Procrastination can be viewed as an emotionally driven response related to our concept of self. Negative emotions arise because we might feel that the task we are putting off simply represents something that we aren’t prepared to handle. We might think of the task as being too difficult or the prospect of failure being too high. These negative emotions deactivate the desire to begin the task and feed off our fear of failure.
There are a number of ways to overcome this behaviour, for example, dealing with the emotional aspects and sense of self, or reassessing our sense of time. However we look at procrastination, we can assume that behaviour is essentially goal-driven and this putting off disrupts our goal-orientated behaviour. Disrupting this behaviour leads to negative emotional responses, including shame, guilt and increased anxiety.
The role of negative and positive emotions.
One way around this, according to Dr Fuschia Sirois, is to attempt to balance out these negative emotions with more constructive positive ones. These then help to activate and motivate us to complete the task.
But overcoming procrastination is also concerned with changing our attitude to the task itself, especially if the task involves some kind of academic endeavour.
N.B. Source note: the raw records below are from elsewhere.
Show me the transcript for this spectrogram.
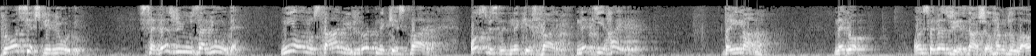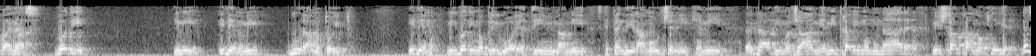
Prosječni ljudi se vezuju za ljude. Nije on u stanju izroditi neke stvari, osmisliti neke stvari, neki haj da imamo. Nego on se vezuje, znaš, alhamdulillah, ovaj nas vodi i mi idemo, mi guramo to i to. Idemo, mi vodimo brigu o jatimima, mi stipendiramo učenike, mi gradimo džamije, mi pravimo munare, mi štampamo knjige, bez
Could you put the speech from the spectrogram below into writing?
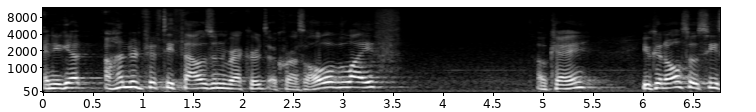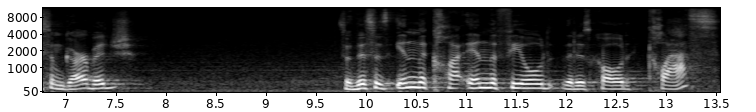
And you get 150,000 records across all of life. Okay? You can also see some garbage. So this is in the, in the field that is called class.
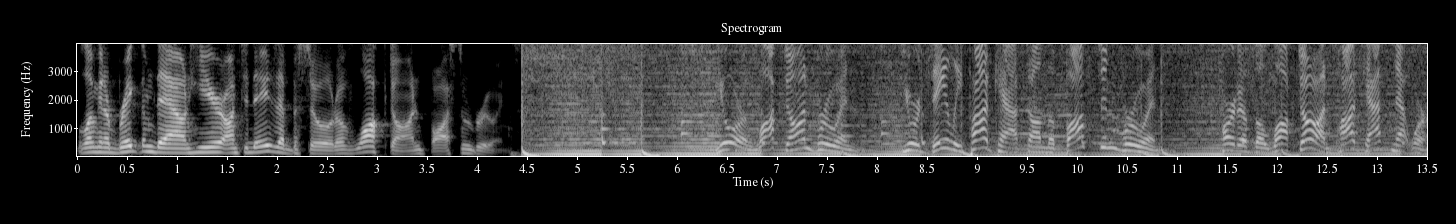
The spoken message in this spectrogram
Well, I'm going to break them down here on today's episode of Locked On Boston Bruins. Your Locked On Bruins, your daily podcast on the Boston Bruins, part of the Locked On Podcast Network,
Changing our view of potential setbacks, seeing failure and struggle as necessary, can also help us to engage with more difficult tasks.
Another way to prevent procrastination is to forgive ourselves for our past procrastination. Professor Tim Pychyl describes procrastination as a transgression against the self – we told ourselves we needed to complete a task, we intended to complete the task but, in the end, we failed to live up to our own standard. This can be followed by emotions such as shame and blame, which then lead to even more procrastination. If we forgive ourselves for our past procrastination, we are less likely to suffer in the future.
(for more on these aspects of procrastination you might like to listen to this podcast).
Adjust the way you view time.
There is a tendency for us to categorise time as either present or future and this can have a very interesting effect on how we deal with goals and objectives.
If a deadline is in the present (for example, my essay needs handing it by 4pm tomorrow) we tend to start it sooner. However, if the deadline is further away (say, next week) we think of it in terms of the future and mentally place it in the someday box.
The way we categorise time is both inaccurate and illogical. For example, if a deadline crosses a calendar year we tend to place the activity in the future box (even if it’s the last week in December and the deadline is the first week in January). But if the activity deadline is in the same calendar year we place it in the present category. We may still have the same amount of time to complete the task, but because the deadline spans a calendar year, we think about it differently. Similarly, a Wednesday deadline given on a Monday is treated differently to a Monday deadline given on a Friday because Monday becomes next week.
Visit your future self.
Human beings are time travellers. Our imagination and propensity towards daydreaming allow us to recall our past (although not always accurately) and project ourselves into an infinite number of possible futures (psychologists call this future orientated cognition). Some people view their future selves as distinctly different to their present or past selves, while others have stronger feelings of future-self continuity. Greater feelings of continuity lead to fewer instances of procrastination, so if you feel that the person you’ll be when you’ve completed that task in the same as you, there is less of a chance that you’ll put off what needs to be done.
Eve-Marie Blouin-Hudon studied the principle of future-self continuity by creating custom scripts and asking volunteers (all students) to engage in different types of visualisation to identify those techniques that were more likely to reduce procrastination.
Students who visualised their future selves reported more overlap between who they were in the moment and who they’d soon become. They also reported fewer incidents of procrastination.
This visualisation need to be quite specific, however, and Blouin-Hudon offers the following advice:
Be specific about what you need to achieve. For example, picture yourself doing the type of thing you procrastinate over. Also, recognise the consequences of not completing the task.
Use a third person perspective. By seeing our future self in a more objective way, we reduce the emotional connection, allowing us to be more rational about what needs to be done.
Imagine events in as much detail as you can, even down to smells and sounds. For example, what is your future self wearing? What is the lighting like in the room? What can you smell and hear? How does your future self feel?
Choose a limited number of concrete steps to progress forward towards the ultimate goal. Try chunking time or breaking larger tasks into small ones, each with a realistic and time managed deadline.
The key is to regularly practice the technique; Blouin-Hudon suggests every day. The script used in the study (and available online) incorporates aspects of mindfulness and relaxation techniques and could easily be adapted to support specific groups or individuals.